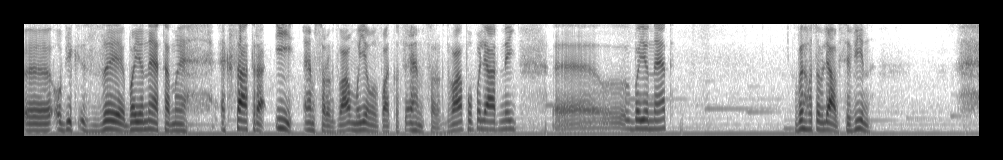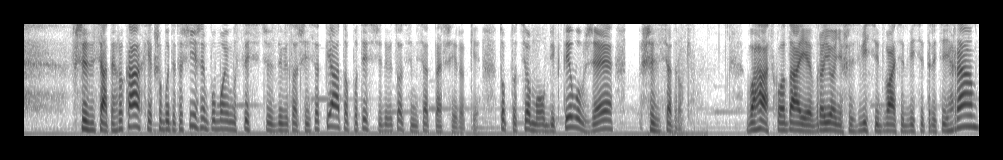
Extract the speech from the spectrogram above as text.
е, з байонетами Ексатра і М42. В моєму випадку це М42 популярний е, байонет. Виготовлявся він в 60-х роках, якщо бути точнішим, по-моєму, з 1965 по 1971 роки. Тобто цьому об'єктиву вже 60 років. Вага складає в районі 220-230 грам.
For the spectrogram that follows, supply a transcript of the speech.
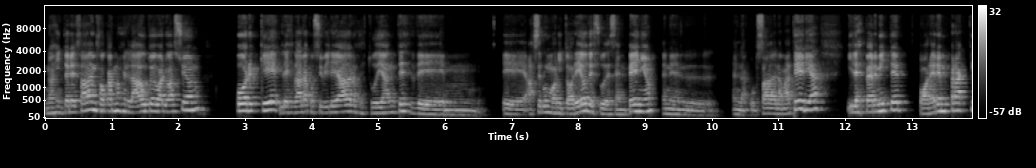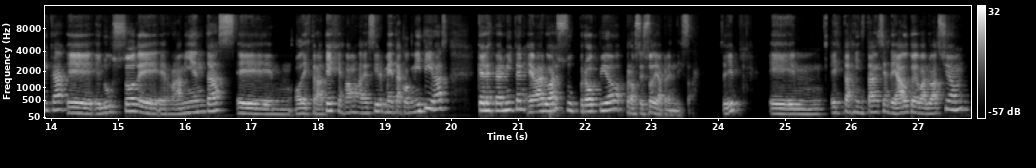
Nos interesaba enfocarnos en la autoevaluación porque les da la posibilidad a los estudiantes de mm, eh, hacer un monitoreo de su desempeño en, el, en, la cursada de la materia y les permite poner en práctica eh, el uso de herramientas eh, o de estrategias, vamos a decir, metacognitivas, que les permiten evaluar su propio proceso de aprendizaje. ¿sí? estas instancias de autoevaluación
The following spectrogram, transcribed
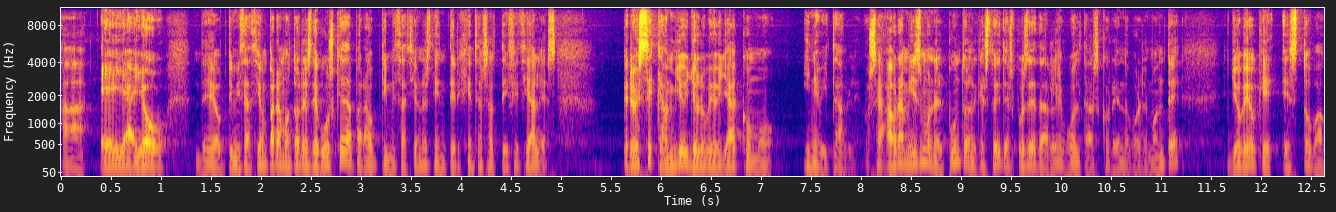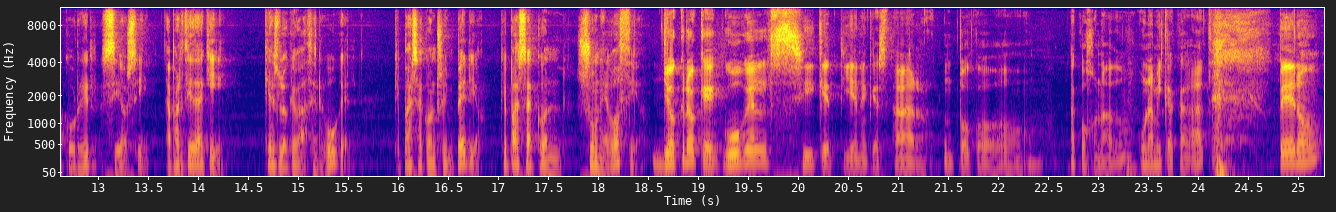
a AIO, de optimización para motores de búsqueda para optimizaciones de inteligencias artificiales. Pero ese cambio yo lo veo ya como inevitable. O sea, ahora mismo en el punto en el que estoy, después de darle vueltas corriendo por el monte, yo veo que esto va a ocurrir sí o sí. A partir de aquí, ¿qué es lo que va a hacer Google? ¿Qué pasa con su imperio? ¿Qué pasa con su negocio? Yo creo que Google sí que tiene que estar un poco acojonado, una mica cagat, pero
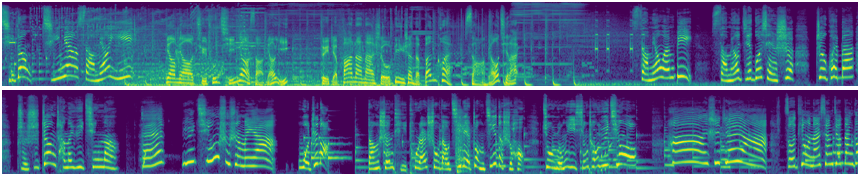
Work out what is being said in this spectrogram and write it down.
启动奇妙扫描仪。妙妙取出奇妙扫描仪，对着巴娜娜手臂上的斑块扫描起来。扫描完毕，扫描结果显示这块斑只是正常的淤青呢。哎，淤青是什么呀？我知道，当身体突然受到激烈撞击的时候，就容易形成淤青哦。啊，是这样啊！昨天我拿香蕉蛋糕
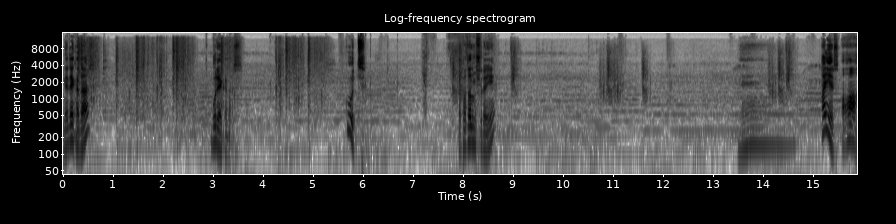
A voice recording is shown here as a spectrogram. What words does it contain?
Nereye kadar? Buraya kadar. Good. Kapatalım şurayı. Ne? Hayır. Aa.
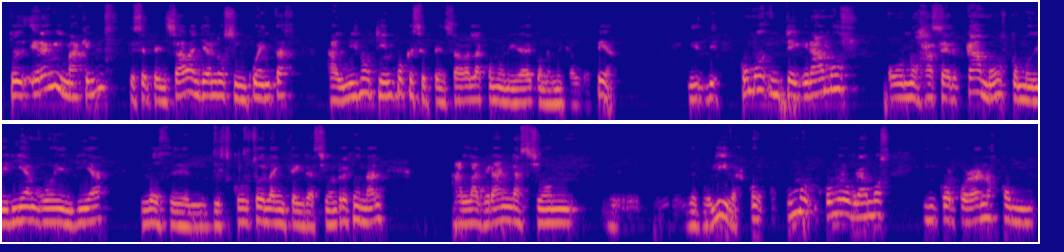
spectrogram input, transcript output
Entonces, eran imágenes que se pensaban ya en los 50 al mismo tiempo que se pensaba la comunidad económica europea. Y ¿Cómo integramos o nos acercamos, como dirían hoy en día los del discurso de la integración regional, a la gran nación de, Bolívar? ¿Cómo, ¿Cómo, logramos incorporarnos con,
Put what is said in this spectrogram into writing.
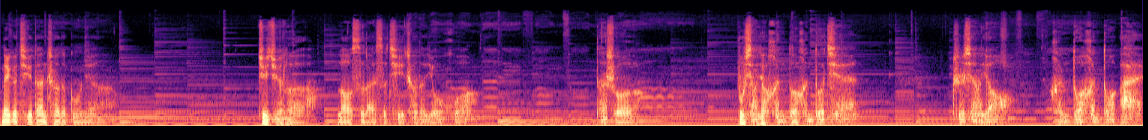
那个骑单车的姑娘拒绝了劳斯莱斯汽车的诱惑。她说：“不想要很多很多钱，只想要很多很多爱。”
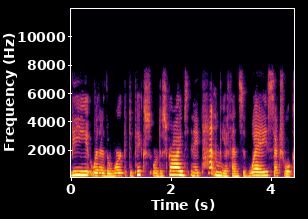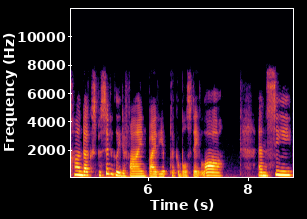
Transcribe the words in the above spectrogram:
B. Whether the work depicts or describes in a patently offensive way sexual conduct specifically defined by the applicable state law. And C.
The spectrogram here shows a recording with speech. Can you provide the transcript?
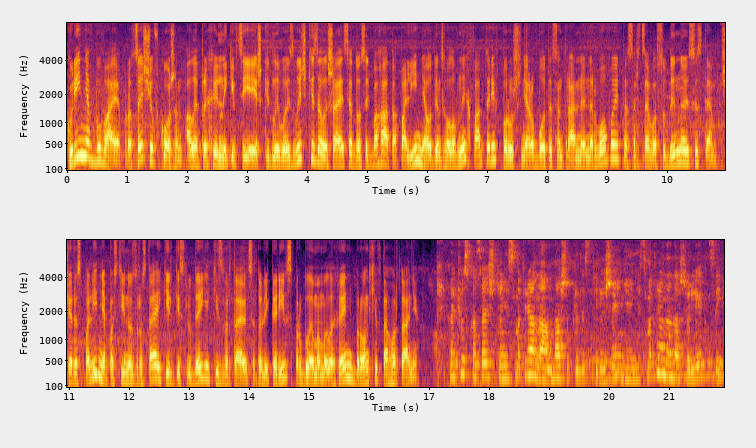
Куріння вбиває, про це що в кожен, але прихильників цієї шкідливої звички залишається досить багато. Паління один з головних факторів порушення роботи центральної нервової та серцево-судинної систем. Через паління постійно зростає кількість людей, які звертаються до лікарів з проблемами легень, бронхів та гортані. Хочу сказать, что несмотря на наши предостережения, несмотря на наши лекции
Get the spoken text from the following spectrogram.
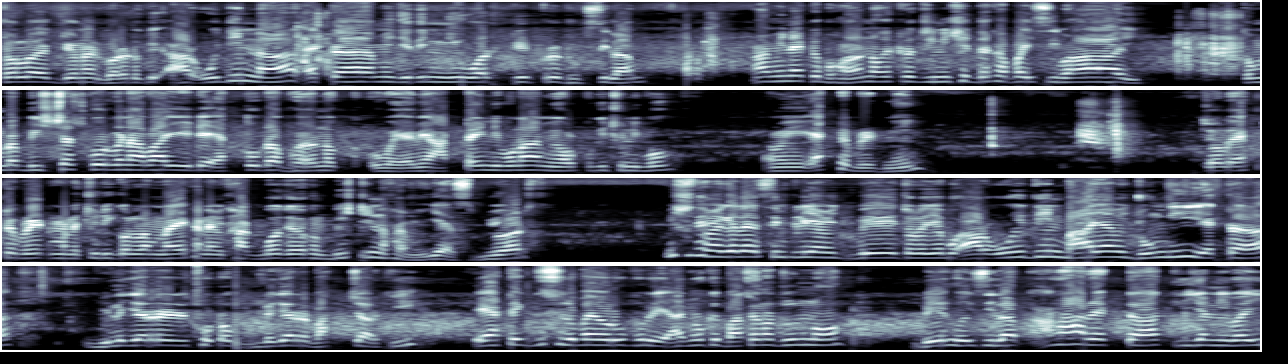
চলো একজনের ঘরে ঢুকি। আর ওই দিন না, একটা আমি যেদিন নিউ ওয়ার্ল্ড ক্রিয়েট করে ঢুকছিলাম, আমি না একটা ভয়ানক একটা জিনিসের দেখা পাইছি ভাই। তোমরা বিশ্বাস করবে না ভাই, এটা এতটা ভয়ানক ভাই, আমি আটটাই নিবো না, আমি অল্প কিছু নিবো। আমি একটা ব্রেড নিই। চলো একটা ব্রেড মানে চুরি করলাম না, এখানে আমি থাকব যখন বৃষ্টি না থামি। ইয়াস ভিউয়ার্স বৃষ্টি থেমে গেলে সিম্পলি আমি বেয়ে চলে যাব। আর ওই দিন ভাই, আমি জঙ্গি, একটা ভিলেজারের ছোট ভিলেজারের বাচ্চা আর কি। অ্যাটেক দিয়েছিল ভাই ওর উপরে। আমি ওকে বাঁচানোর জন্য বের হয়েছিলাম। আর একটা, কি জানি ভাই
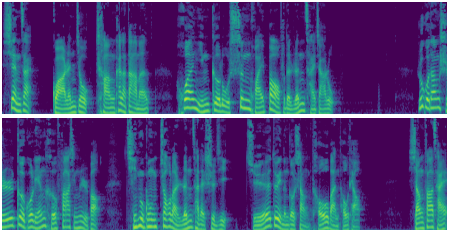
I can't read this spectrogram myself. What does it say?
现在寡人就敞开了大门，欢迎各路身怀抱负的人才加入。如果当时各国联合发行日报，秦穆公招揽人才的事迹。绝对能够上头版头条。想发财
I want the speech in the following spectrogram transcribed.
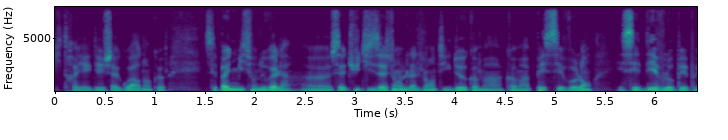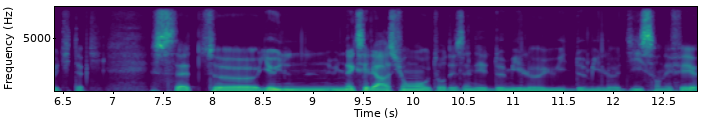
qui travaillait avec des Jaguars. Donc c'est pas une mission nouvelle. Hein. cette utilisation de l'Atlantique 2 comme un, comme un PC volant et s'est développée petit à petit. Il y a eu une, accélération autour des années 2008-2010, en effet,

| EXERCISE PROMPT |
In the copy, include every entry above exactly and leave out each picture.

| TASK ANSWER |
Extract the speech from the spectrogram above as text.
е, з байонетами Ексатра і М42. В моєму випадку це М42 популярний е, байонет. Виготовлявся він в 60-х роках, якщо бути точнішим, по-моєму, з 1965 по 1971 роки. Тобто цьому об'єктиву вже 60 років. Вага складає в районі 220-230 грам.
For the spectrogram that follows, supply a transcript of the speech.
Nos interesaba enfocarnos en la autoevaluación porque les da la posibilidad a los estudiantes de mm, eh, hacer un monitoreo de su desempeño en, el, en, la cursada de la materia y les permite poner en práctica eh, el uso de herramientas eh, o de estrategias, vamos a decir, metacognitivas, que les permiten evaluar su propio proceso de aprendizaje. ¿sí? estas instancias de autoevaluación
The following spectrogram, transcribed
a AIO, de optimización para motores de búsqueda para optimizaciones de inteligencias artificiales. Pero ese cambio yo lo veo ya como inevitable. O sea, ahora mismo en el punto en el que estoy, después de darle vueltas corriendo por el monte, yo veo que esto va a ocurrir sí o sí. A partir de aquí, ¿qué es lo que va a hacer Google? ¿Qué pasa con su imperio? ¿Qué pasa con su negocio? Yo creo que Google sí que tiene que estar un poco acojonado, una mica cagat, pero
Work out what is being said in this spectrogram and write it down.
启动奇妙扫描仪。妙妙取出奇妙扫描仪，对着巴娜娜手臂上的斑块扫描起来。扫描完毕，扫描结果显示这块斑只是正常的淤青呢。哎，淤青是什么呀？我知道，当身体突然受到激烈撞击的时候，就容易形成淤青哦。啊，是这样啊！昨天我拿香蕉蛋糕
A voice recording is shown here as a spectrogram. What words does it contain?
Nereye kadar? Buraya kadar. Good. Kapatalım şurayı. Ne? Hayır. Aa.
spectrogram input, transcript output
Entonces, eran imágenes que se pensaban ya en los 50 al mismo tiempo que se pensaba la comunidad económica europea. Y ¿Cómo integramos o nos acercamos, como dirían hoy en día los del discurso de la integración regional, a la gran nación de, Bolívar? ¿Cómo, ¿Cómo, logramos incorporarnos con,
Put what is said in this spectrogram into writing.
那个骑单车的姑娘拒绝了劳斯莱斯汽车的诱惑。她说：“不想要很多很多钱，只想要很多很多爱。”
Transcribe the words in the above spectrogram:
B. Whether the work depicts or describes in a patently offensive way sexual conduct specifically defined by the applicable state law. And C.
The spectrogram here shows a recording with speech. Can you provide the transcript?
Куріння вбиває, про це що в кожен, але прихильників цієї шкідливої звички залишається досить багато. Паління один з головних факторів порушення роботи центральної нервової та серцево-судинної систем. Через паління постійно зростає кількість людей, які звертаються до лікарів з проблемами легень, бронхів та гортані. Хочу сказать, что несмотря на наши предостережения, несмотря на наши лекции
Get the spoken text from the following spectrogram.
চলো একজনের ঘরে ঢুকি। আর ওই দিন না, একটা আমি যেদিন নিউ ওয়ার্ল্ড ক্রিয়েট করে ঢুকছিলাম, আমি না একটা ভয়ানক একটা জিনিসের দেখা পাইছি ভাই। তোমরা বিশ্বাস করবে না ভাই, এটা এতটা ভয়ানক ভাই, আমি আটটাই নিবো না, আমি অল্প কিছু নিবো। আমি একটা ব্রেড নিই। চলো একটা ব্রেড মানে চুরি করলাম না, এখানে আমি থাকব যখন বৃষ্টি না থামি। ইয়াস ভিউয়ার্স বৃষ্টি থেমে গেলে সিম্পলি আমি বেয়ে চলে যাব। আর ওই দিন ভাই, আমি জঙ্গি, একটা ভিলেজারের ছোট ভিলেজারের বাচ্চা আর কি। অ্যাটেক দিয়েছিল ভাই ওর উপরে। আমি ওকে বাঁচানোর জন্য বের হয়েছিলাম। আর একটা, কি জানি ভাই
I can't read this spectrogram myself. What does it say?
现在寡人就敞开了大门，欢迎各路身怀抱负的人才加入。如果当时各国联合发行日报，秦穆公招揽人才的事迹。绝对能够上头版头条。想发财
I want the speech in the following spectrogram transcribed.
qui travaillait avec des Jaguars. Donc c'est pas une mission nouvelle. Hein. cette utilisation de l'Atlantique 2 comme un, comme un PC volant et s'est développée petit à petit. Il y a eu une, accélération autour des années 2008-2010, en effet,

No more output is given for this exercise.